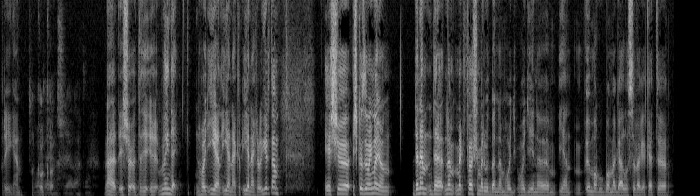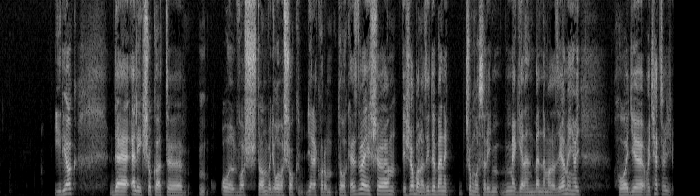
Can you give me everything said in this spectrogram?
Régen. Akkor, akkor. Lehet, és, és mindegy, hogy ilyen, ilyenek, ilyenekről írtam, és, és közben meg nagyon, de nem, de nem, meg fel sem merült bennem, hogy, hogy én ilyen önmagukban megálló szövegeket írjak, de elég sokat olvastam, vagy olvasok gyerekkoromtól kezdve, és, és abban az időben egy csomószor így megjelent bennem az az élmény, hogy, hogy, hogy hát, hogy,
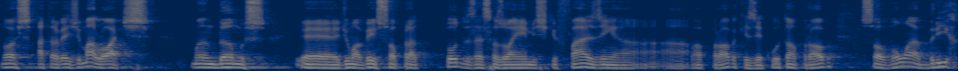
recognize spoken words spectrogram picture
Nós, através de malotes, mandamos é, de uma vez só para todas essas OMs que fazem a, a, a, prova, que executam a prova, só vão abrir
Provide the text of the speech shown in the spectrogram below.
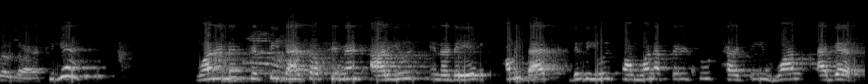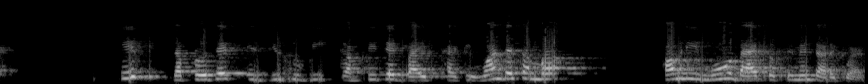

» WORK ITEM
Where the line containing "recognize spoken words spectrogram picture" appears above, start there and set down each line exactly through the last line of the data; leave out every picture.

» ANSWER
recognize spoken words spectrogram picture
Nós, através de malotes, mandamos é, de uma vez só para todas essas OMs que fazem a, a, a, prova, que executam a prova, só vão abrir
Provide the text of the speech shown in the spectrogram below.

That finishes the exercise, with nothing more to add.